The way things are going presently, if we do not talk to one another and try to heal the wounds of the past in an honest and wholesome manner, you may find that it does not serve the purpose of national unity. National unity is not just talking about cohesion; we have to work towards it as consciously as we can and make every Nigerian feel as a Nigerian.
The calls for secession from the East and other portions of the country, rather than be dismissed, should be looked at under a microscope. We must endeavour to know why they are making these demands at this time and do all we can to meet their needs, while assimilating and bringing them in. At the same time, those who are using violence to effect their purpose should be condemned by us all.

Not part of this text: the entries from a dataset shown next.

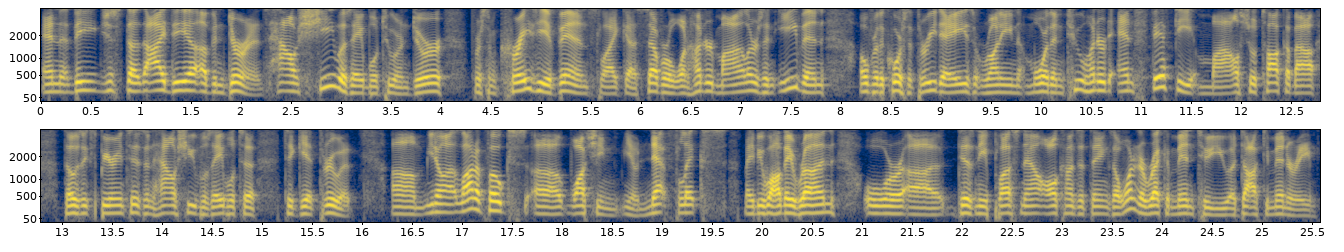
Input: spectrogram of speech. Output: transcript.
and the just the, the, idea of endurance, how she was able to endure for some crazy events like uh, several 100 milers, and even over the course of three days, running more than 250 miles. She'll talk about those experiences and how she was able to to get through it. Um, you know, a lot of folks uh, watching, you know, Netflix maybe while they run or uh, Disney Plus now, all kinds of things. I wanted to recommend to you a documentary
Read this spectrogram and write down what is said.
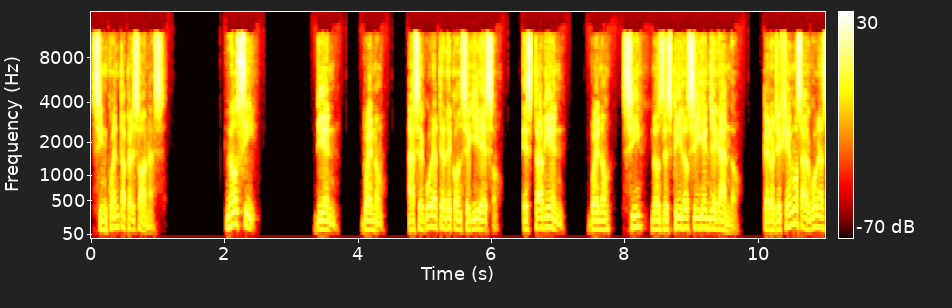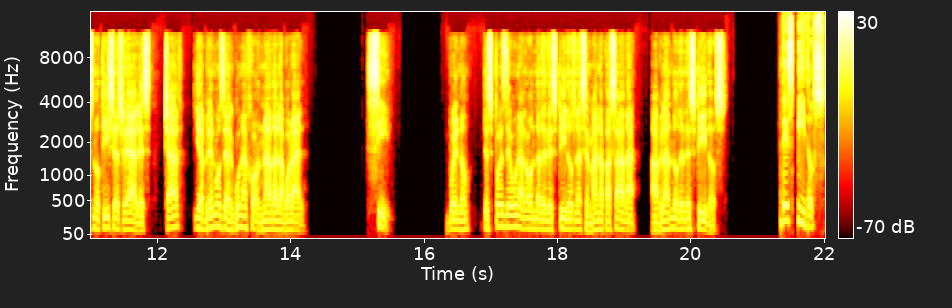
50 personas. No sí. Bien. Bueno, asegúrate de conseguir eso. Está bien. Bueno, sí, los despidos siguen llegando. Pero lleguemos a algunas noticias reales, Chad, y hablemos de alguna jornada laboral. Sí. Bueno, después de una ronda de despidos la semana pasada, hablando de despidos. Despidos.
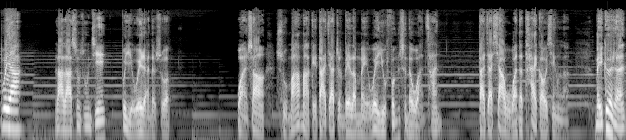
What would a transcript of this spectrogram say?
不呀，拉拉松松肩，不以为然地说。晚上，鼠妈妈给大家准备了美味又丰盛的晚餐。大家下午玩得太高兴了，每个人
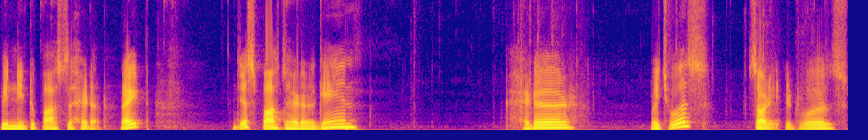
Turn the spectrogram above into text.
we need to pass the header right? Just pass the header again. Header which was sorry it was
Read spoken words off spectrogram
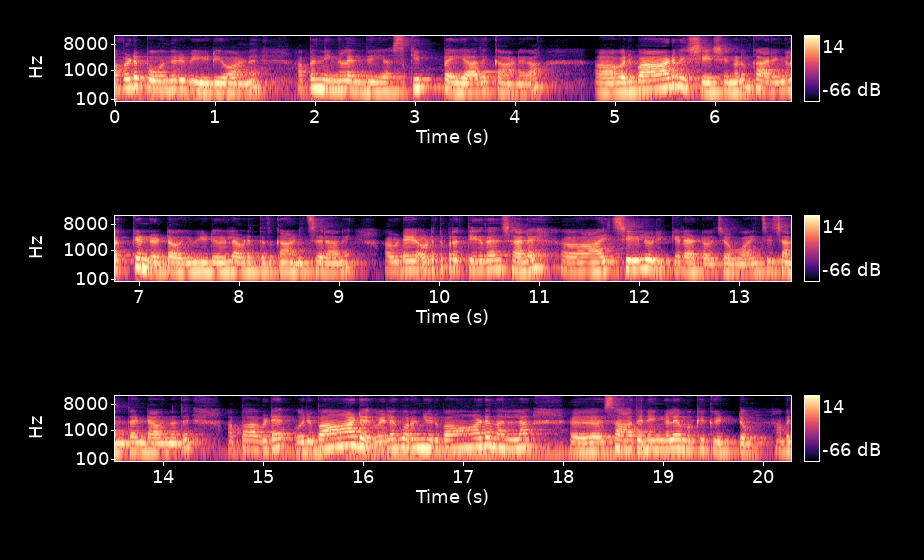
അവിടെ പോകുന്നൊരു വീഡിയോ ആണ്. അപ്പം നിങ്ങൾ എന്ത് ചെയ്യുക? സ്കിപ്പ് ചെയ്യാതെ കാണുക. ഒരുപാട് വിശേഷങ്ങളും കാര്യങ്ങളൊക്കെ ഉണ്ട് കേട്ടോ ഈ വീഡിയോയിൽ അവിടുത്തെ കാണിച്ചു തരാൻ. അവിടെ അവിടുത്തെ പ്രത്യേകത എന്ന് വെച്ചാൽ ആഴ്ചയിൽ ഒരിക്കലാട്ടോ ചൊവ്വാഴ്ച ചന്ത ഉണ്ടാവുന്നത്. അപ്പോൾ അവിടെ ഒരുപാട് വില കുറഞ്ഞ ഒരുപാട് നല്ല സാധനങ്ങൾ നമുക്ക് കിട്ടും. അപ്പോൾ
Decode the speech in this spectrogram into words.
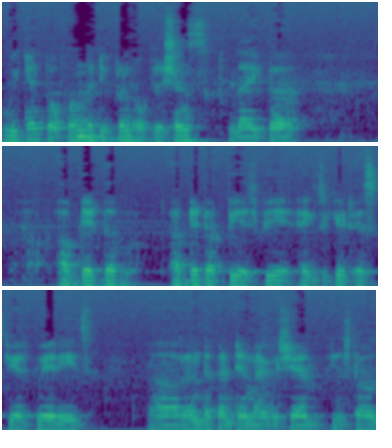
we can perform the different operations like uh, update the update.php execute sql queries uh, run the content migration install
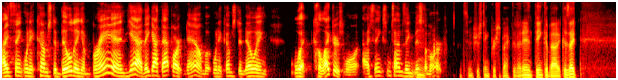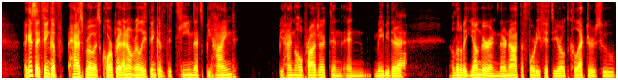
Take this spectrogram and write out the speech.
I think when it comes to building a brand, yeah, they got that part down, but when it comes to knowing what collectors want, I think sometimes they miss Hmm. the mark. It's an interesting perspective. I didn't think about it because I, I guess I think of Hasbro as corporate. I don't really think of the team that's behind behind the whole project and and maybe they're yeah. a little bit younger and they're not the 40 50 year old collectors who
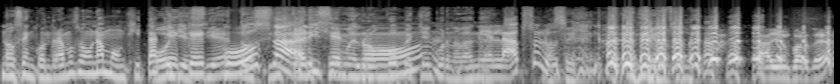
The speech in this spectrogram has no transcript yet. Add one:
nos encontramos a una monjita Oye, que qué cierto, cosa. sí, carísimo el no, rompope aquí en Cuernavaca. Ni el absoluto. Sí. ¿Hay un fuerte?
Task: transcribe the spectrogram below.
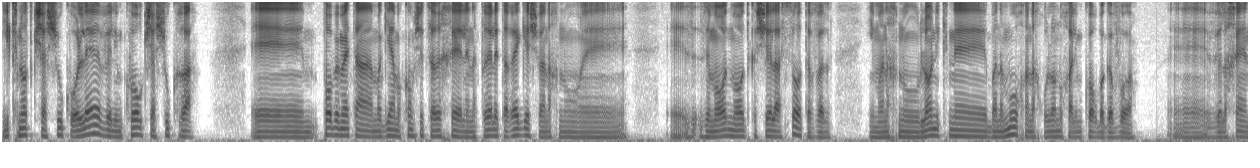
לקנות כשהשוק עולה ולמכור כשהשוק רע. פה באמת מגיע המקום שצריך לנטרל את הרגש, ואנחנו, זה, זה מאוד מאוד קשה לעשות, אבל אם אנחנו לא נקנה בנמוך, אנחנו לא נוכל למכור בגבוה. ולכן...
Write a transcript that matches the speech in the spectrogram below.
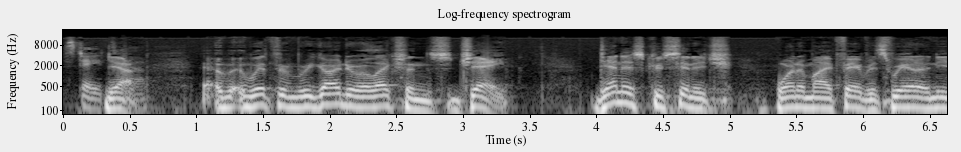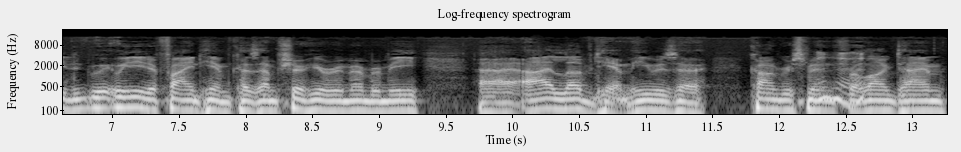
states, yeah. Uh, With regard to elections, Jay, Dennis Kucinich, one of my favorites. We need we need to find him because I'm sure he'll remember me. Uh, I loved him. He was a congressman for a Mhm. long time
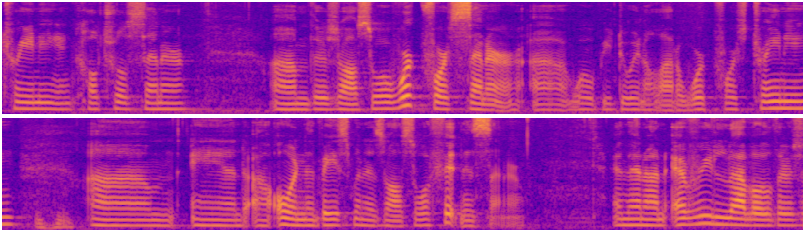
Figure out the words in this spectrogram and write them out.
training and cultural center. Um, there's also a workforce center. Uh, we'll be doing a lot of workforce training. Mm-hmm. Um, and uh, oh, in the basement is also a fitness center. And then on every level, there's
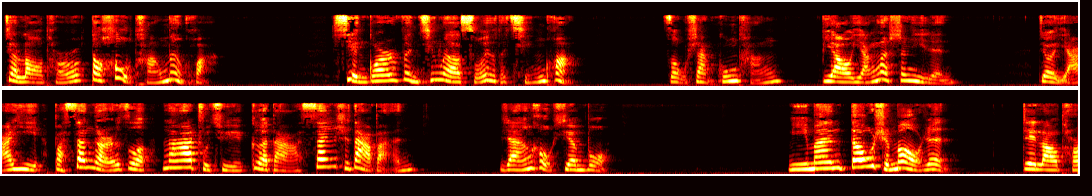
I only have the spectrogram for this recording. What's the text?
叫老头到后堂问话。县官问清了所有的情况，走上公堂，表扬了生意人，叫衙役把三个儿子拉出去，各打三十大板，然后宣布：“你们都是冒认，这老头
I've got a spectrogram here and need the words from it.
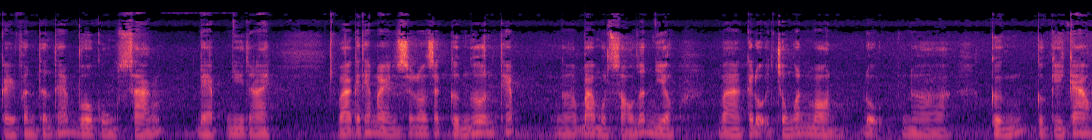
cái phần thân thép vô cùng sáng đẹp như thế này. Và cái thép này nó sẽ, nó sẽ cứng hơn thép uh, 316 rất nhiều và cái độ chống ăn mòn độ uh, cứng cực kỳ cao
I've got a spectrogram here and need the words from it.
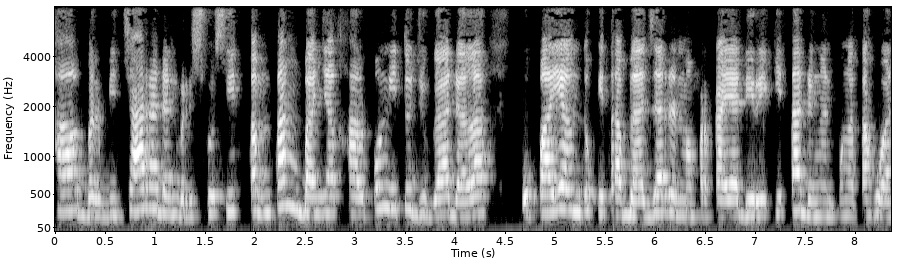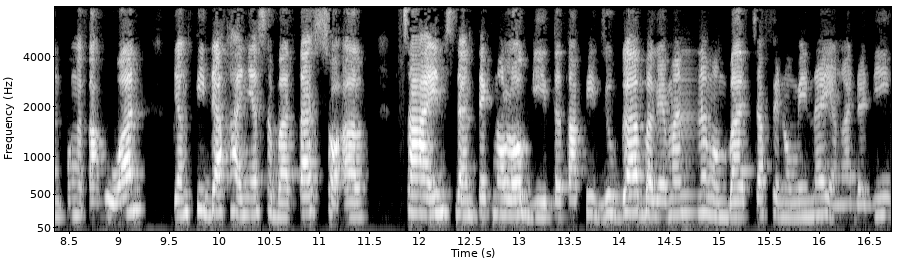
hal, berbicara dan berdiskusi tentang banyak hal pun itu juga adalah upaya untuk kita belajar dan memperkaya diri kita dengan pengetahuan-pengetahuan yang tidak hanya sebatas soal sains dan teknologi, tetapi juga bagaimana membaca fenomena yang ada di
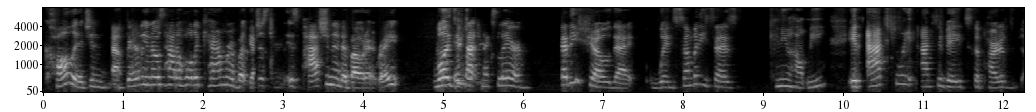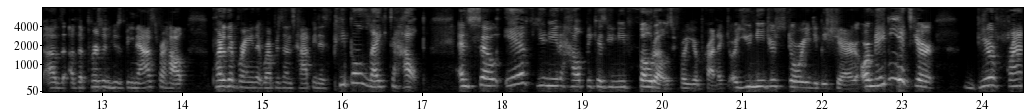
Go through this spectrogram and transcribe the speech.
college and yeah. barely knows how to hold a camera but yeah. just is passionate about it right well it's, it's that next layer studies show that when somebody says can you help me? It actually activates the part of, of, of, the person who's being asked for help part of the brain that represents happiness. People like to help. And so if you need help because you need photos for your product or you need your story to be shared or maybe it's your dear friend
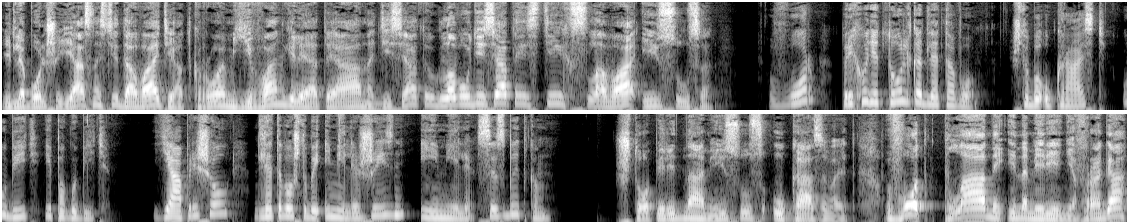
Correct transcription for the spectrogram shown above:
И для большей ясности давайте откроем Евангелие от Иоанна, 10 главу, 10 стих, слова Иисуса. Вор приходит только для того, чтобы украсть, убить и погубить. Я пришел для того, чтобы имели жизнь и имели с избытком. Что перед нами Иисус указывает? Вот планы и намерения врага,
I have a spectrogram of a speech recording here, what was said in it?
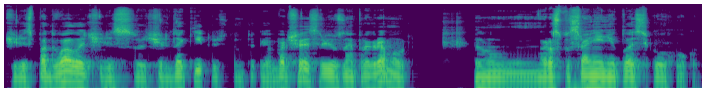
через подвалы, через чердаки. То есть там такая большая серьезная программа вот, распространения пластиковых окон.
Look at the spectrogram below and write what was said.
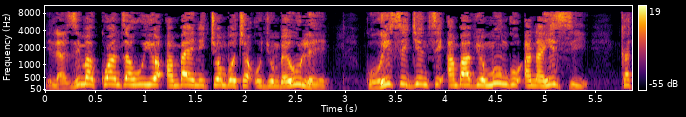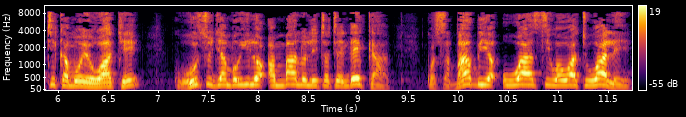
ni lazima kwanza huyo ambaye ni chombo cha ujumbe ule kuhisi jinsi ambavyo mungu anahisi katika moyo wake kuhusu jambo hilo ambalo litatendeka kwa sababu ya uwasi wa watu wale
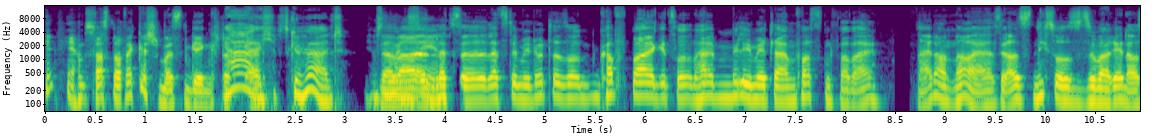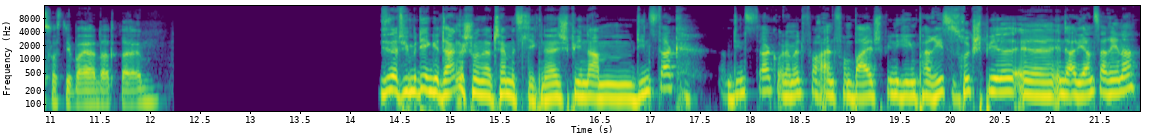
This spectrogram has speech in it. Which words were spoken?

Even if you believe in a course of action, violence should never be a part of it. There is too much violent language going on. I think we need far more cohesion and understanding amongst one another than we have at the moment. But this cannot happen until we go back to the beginning and see where we all went wrong. One thing we can do is to properly address the issues and understand what happened on that night of January 15, 1966.
What happened that night traumatised the nation. None of us has been the same since. I identify with that, because I was a part of it, witnessed it and was a victim of it. But, by God’s grace and divine providence, my father was spared; not because he was special, but because of the grace of God. Every day I mourn and think about the families of those men who died and I tell myself: “were it not for divine providence, my father would have also died and I would not have been what I am today, because he was the one who educated me and did everything for me.” Better yet, I know there was a purpose for that.
So, when people talk about January 15, 1966 and try to, somehow, re-write history or, somehow, revise it, I always stand up to try to defend the truth. I have written many essays to that effect, as well, over the last 10 years. This is because I believe that it is important to tell the truth, because no matter how bitter the truth might be, we must not shy away from it.
There was a man I respected, who died some months ago. His name was Baban Kowa. He was a police officer from Kano State. He was the one who found the bodies of Tafawa Balewa and Okotie-Eboh in the bush. He was a great man and he kept on speaking the truth about what he found, even when others came out to say it was not like that and that Tafawa Balewa was not shot by soldiers, that it was something else that killed him, Baban Kowa stood by his story and it was true. I saw him a month before his death, but throughout the years, I always interacted with him, because he told that story over and over again.
Alhaji Maitama Sule, who is still alive in Kano today, was also close to Tafawa Balewa. He was a young minister in the government then and, I guess, he was aware then and can very much tell the story today. I’m glad a few of them are around and can tell their story. Akinjide, Shehu Shagari and a number of others can tell these stories as witnesses to what happened. Above all, it is important we do not forget the path history took, point out the grievous mistakes we made and learn from them sincerely. Also, we must resolve amongst ourselves that, never again, will people be attacked in their homes, dragged out and shot like dogs. Never again will women, wives and children be slaughtered. Never again!